The ECJ verdict is that the ISDS/ICS of CETA is not illegal under EU law, as long as the EU maintains existing levels of protection of the public interest.
Because of the ICS of CETA, there is a legal requirement under EU and member state law for each EU member state government to vote on CETA in their national parliaments. As the ICS (ISDS) of CETA could result in the Irish state being charged or fined, the Constitution requires the Dáil to approve it under Article 29.5.2, prior to its adoption. ‘Arbitrators’ adjudicating on investor claims are under no legal obligation to take Irish, EU or international law and regulations into account.
However, the ECJ says that ISDS/ICS is illegal in Intra-EU trade deals.
Some EU member states made ‘ISDS-like’ trade and investment agreements with each other prior to one or both of them joining the EU.
An investor from a member state with no previous ISDS trade and investment agreement would have less rights operating there.
Other organisations and reviews say that ISDS/ICS is immoral and that it may be illegal.
The organisation ClientEarth says ISDS “may not be compatible with EU law”. They say many of the

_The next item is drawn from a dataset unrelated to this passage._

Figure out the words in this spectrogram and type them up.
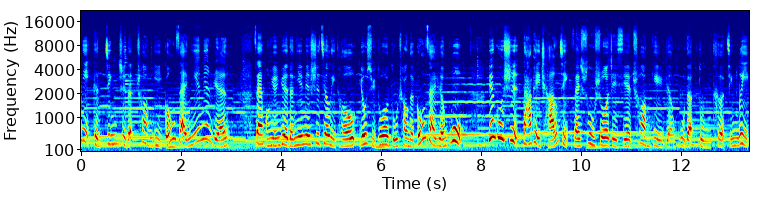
腻、更精致的创意公仔捏面人。在黄元月的捏面世界里头，有许多独创的公仔人物，编故事搭配场景，在诉说这些创意人物的独特经历。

matters they considered important were not looked at by the European Court of Justice (ECJ). Their report mentions that an ISDS/ICS system would enable foreign investors to sideline the EU courts and resort to claims that are not available to domestic investors. The German Law Journal writes that The EU-national investor will never receive in a ruling from a judge in the EU, all their ‘lost’ future unearned profit. A Canadian investor could be awarded all their unearned ‘lost’ future profits by an arbitrator at the investment court of the CETA.